Your assignment.
Pictures must not appear; the answer is exactly the lines from the one that holds "text of speech" through the end of the material.

○ ○ ○ ○ ○

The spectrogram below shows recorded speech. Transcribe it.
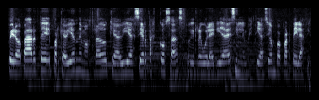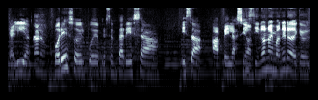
pero aparte, porque habían demostrado que había ciertas cosas o irregularidades en la investigación por parte de la fiscalía. Claro. Por eso él puede presentar esa, esa apelación. Y si no, no hay manera de que.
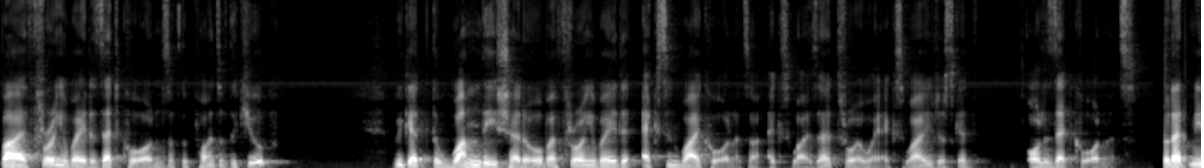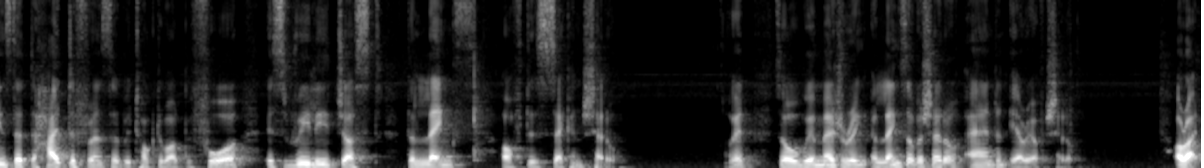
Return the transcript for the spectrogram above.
by throwing away the z-coordinates of the points of the cube, we get the 1D shadow by throwing away the x and y coordinates. So x, y, z, throw away x, y, you just get all the z coordinates. So that means that the height difference that we talked about before is really just the length of this second shadow. Okay? So we're measuring a length of a shadow and an area of a shadow. All right,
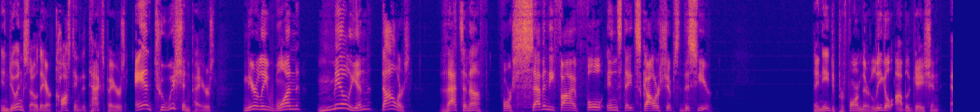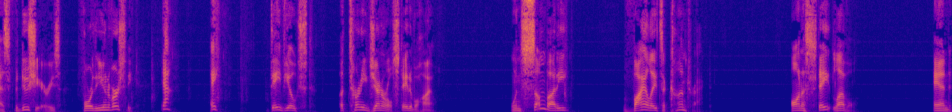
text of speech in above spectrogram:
In doing so, they are costing the taxpayers and tuition payers nearly $1 million. That's enough for 75 full in state scholarships this year. They need to perform their legal obligation as fiduciaries for the university. Yeah. Hey, Dave Yost, Attorney General, State of Ohio. When somebody violates a contract on a state level, and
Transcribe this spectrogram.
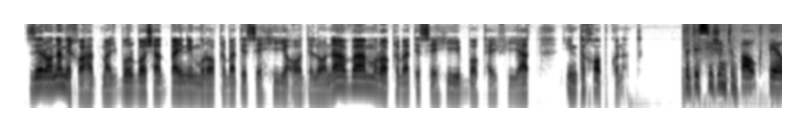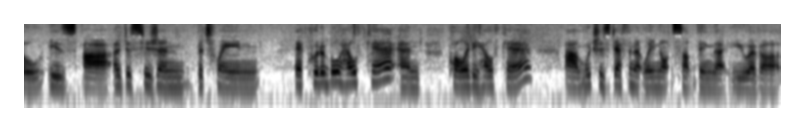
زیرا نمی‌خواهد مجبور باشد بین مراقبت صحی عادلانه و مراقبت صحی با کیفیت انتخاب کند The decision to bulk bill is uh, a decision between equitable healthcare and quality healthcare. Um, which is definitely not something that you ever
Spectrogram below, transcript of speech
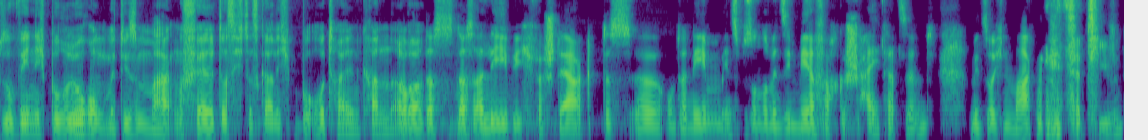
so wenig Berührung mit diesem Markenfeld, dass ich das gar nicht beurteilen kann. Aber Doch, das, das erlebe ich verstärkt, dass äh, Unternehmen, insbesondere wenn sie mehrfach gescheitert sind mit solchen Markeninitiativen,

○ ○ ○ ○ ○

Problem solution.
text of speech in above spectrogram:
In doing so, they are costing the taxpayers and tuition payers nearly $1 million. That's enough for 75 full in state scholarships this year. They need to perform their legal obligation as fiduciaries for the university. Yeah. Hey, Dave Yost, Attorney General, State of Ohio. When somebody violates a contract on a state level, and
Transcribe this spectrogram.
زیرا نمی‌خواهد مجبور باشد بین مراقبت صحی عادلانه و مراقبت صحی با کیفیت انتخاب کند The decision to bulk bill is uh, a decision between equitable healthcare and quality healthcare. Um, which is definitely not something that you ever
Spectrogram below, transcript of speech
so wenig Berührung mit diesem Markenfeld, dass ich das gar nicht beurteilen kann. Aber Doch, das, das erlebe ich verstärkt, dass äh, Unternehmen, insbesondere wenn sie mehrfach gescheitert sind mit solchen Markeninitiativen,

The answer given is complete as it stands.